She added: “I and my sister started to get seriously worried last year that Lawrence did not seem to be getting any help or understanding from the professionals he came in contact with.” Campaigners at the inquest said representatives from the Department for Work and Pensions and Maximus – the company that assessed Mr Bond – should have been called to give evidence.
New rules could see 13,000 people with disabilities and long-term health needs forced into care homes. This is treating people as objects to be stored
The inescapable logic of austerity is looking likely, once again, to reduce people with disabilities to objects – and in doing so to reduce their independence, options and enjoyment of life. According to the Health Service Journal, Freedom of Information (FOI) requests from campaign group Disability United found that 37 NHS clinical commissioning groups (CCGs) in England were introducing rules about ongoing care that could force up to 13,000 people with health conditions into care homes. The CCGs will essentially begin saying to people with disabilities and long-term health needs: if you haven’t got the cash for homecare, then it’s off to a care home for you.
Imagine you have been living in your home for years. It might be where your kids were born. Being at home, having your stuff around you, having the greatest possible measure of independence, obviously means a lot to everyone, whether you’re well, ill or disabled. Then one day someone comes and tells you, “Nope, you’re too expensive here. We’re moving you to a care home unless you cough up the money to pay for what you need.”
Flagship Conservative welfare policy does ‘real damage’ to single parents and ‘exacerbates poverty’, judge declares
The Government has been dealt a huge blow as the High Court ruled its benefit cap is unlawful and illegally discriminates against single parents with young children.

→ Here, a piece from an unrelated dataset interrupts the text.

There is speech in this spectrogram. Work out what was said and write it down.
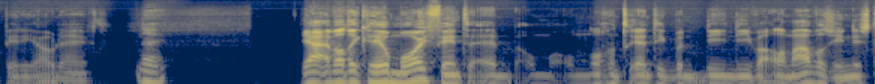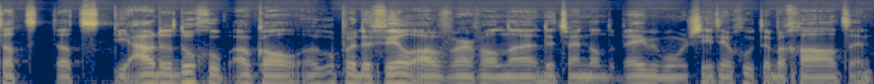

Conservative ministers are now likely to be forced to change or scrap one of their flagship welfare policies, which limits the total amount of benefits a household can receive to £23,000 a year in London and £20,000 elsewhere.
The ruling was made in response to a judicial review brought by four lone parent families who said the cap would have a severe and disproportionate impact on them.
Ministers had attempted to have the case thrown out but were rejected by the court, which ruled earlier this year that the case must be heard as a matter of urgency. The Government said it was “disappointed” with the latest ruling and will appeal against the decision.
Delivering his verdict, High Court judge Mr Justice Collins said the benefit cap was causing “real damage” to lone parent families, and, in a further blow to ministers, said “real misery is being caused to no good purpose”.